◆ PROBLEM DESCRIPTION ◆
Provide the number of lines below containing the word "spectrogram", without any other words.

━━ DATA TO USE ━━

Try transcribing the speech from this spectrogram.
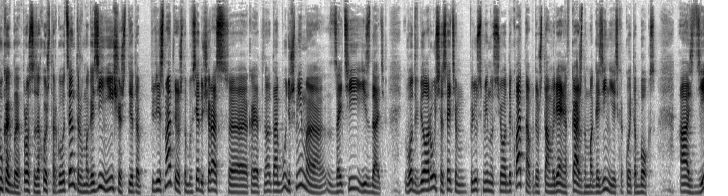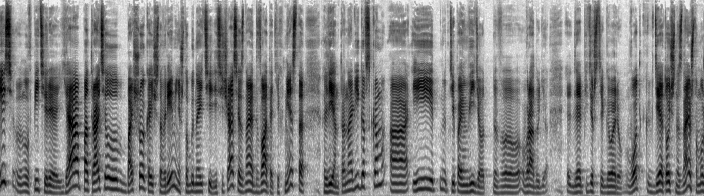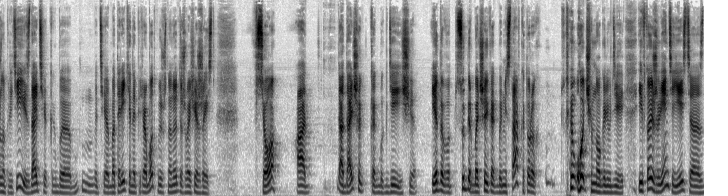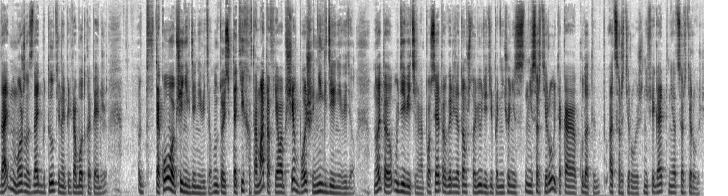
ну, как бы, просто заходишь в торговый центр, в магазине ищешь, где-то пересматриваешь, чтобы в следующий раз, э, когда там будешь мимо, зайти и сдать. Вот в Беларуси с этим плюс-минус все адекватно, потому что там реально в каждом магазине есть какой-то бокс. А здесь, ну, в Питере, я потратил большое количество времени, чтобы найти. И сейчас я знаю два таких места. Лента на Лиговском а, и, ну, типа, МВидео в, в Радуге. Для питерских говорю. Вот где я точно знаю, что можно прийти и сдать, как бы, эти батарейки на переработку, потому что, ну, это же вообще жесть. Все. А, а дальше, как бы, где еще? И это вот супер большие как бы места, в которых очень много людей. И в той же ленте есть э, сдать, ну, можно сдать бутылки на переработку, опять же. Такого вообще нигде не видел. Ну, то есть таких автоматов я вообще больше нигде не видел. Но это удивительно. После этого говорить о том, что люди типа ничего не, не сортируют, так а куда ты отсортируешь? Нифига ты не отсортируешь.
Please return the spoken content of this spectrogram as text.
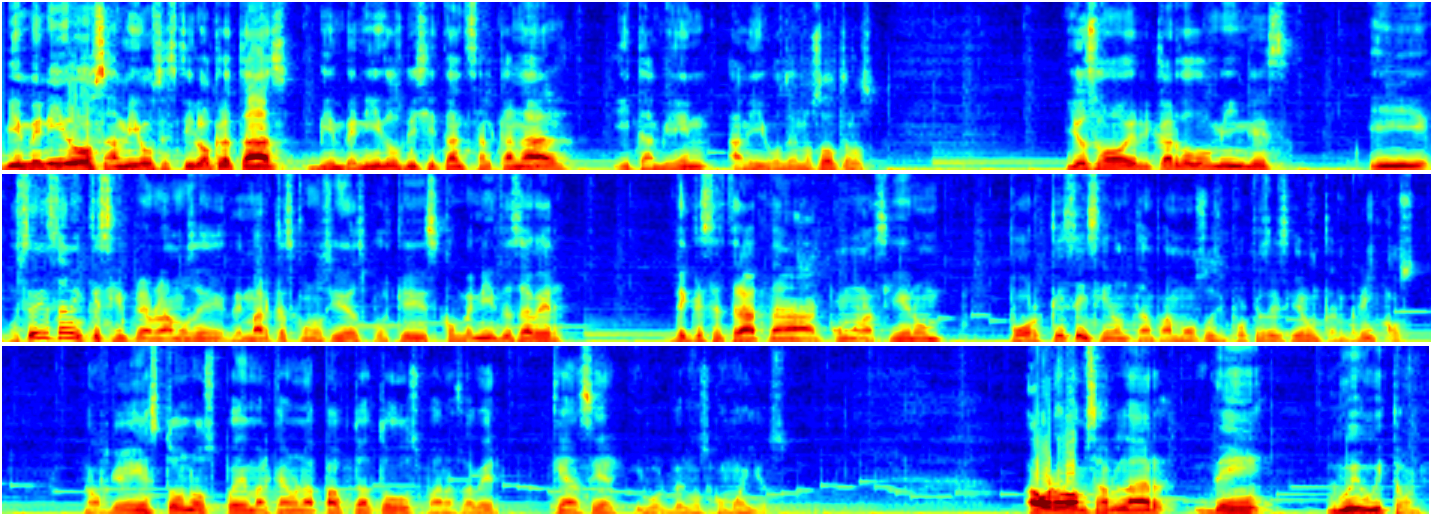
Bienvenidos amigos estilócratas, bienvenidos visitantes al canal y también amigos de nosotros. Yo soy Ricardo Domínguez y ustedes saben que siempre hablamos de, de, marcas conocidas porque es conveniente saber de qué se trata, cómo nacieron, por qué se hicieron tan famosos y por qué se hicieron tan ricos. Porque esto nos puede marcar una pauta a todos para saber qué hacer y volvernos como ellos. Ahora vamos a hablar de Louis Vuitton,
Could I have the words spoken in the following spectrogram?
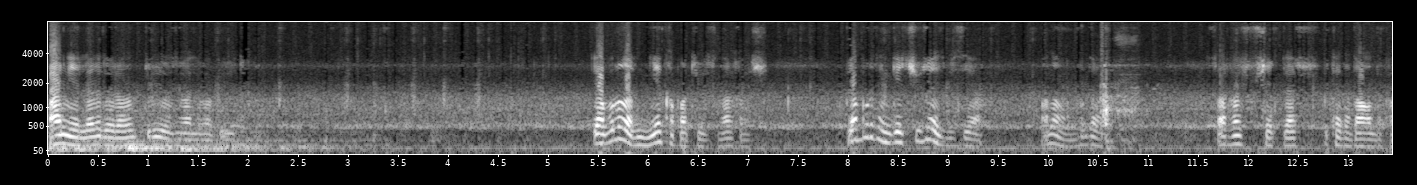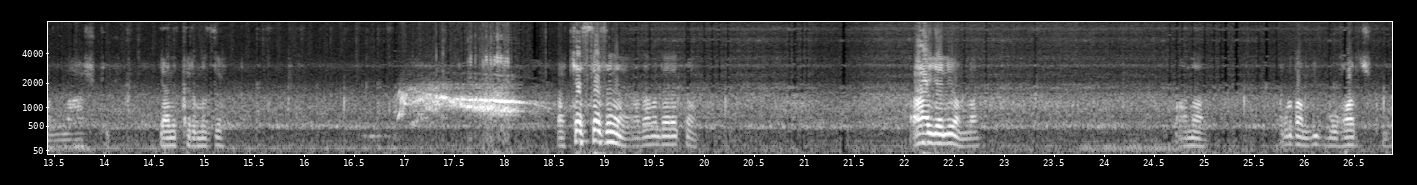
Aynı yerlere dolanıp duruyoruz galiba büyüdü. Ya buraları niye kapatıyorsun arkadaş? Ya buradan geçeceğiz biz ya. Anam burada sarhoş fişekler bir tane daha aldık Allah'a şükür. Yani kırmızı. Ya kes sesini. Adamı delirtme. Aa geliyorum lan. Ana. Buradan bir buhar çıkıyor.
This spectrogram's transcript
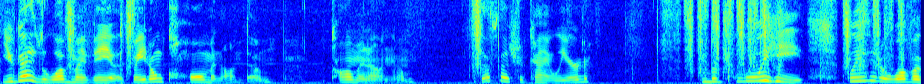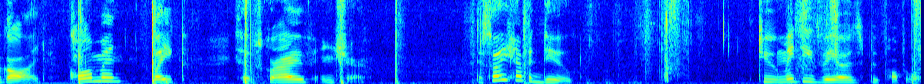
you guys love my videos, but you don't comment on them. Comment on them. That's actually kind of weird. But please, please, for the love of God, comment, like, subscribe, and share. That's all you have to do to make these videos be popular.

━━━

◆ EXERCISE ANSWER ◆
4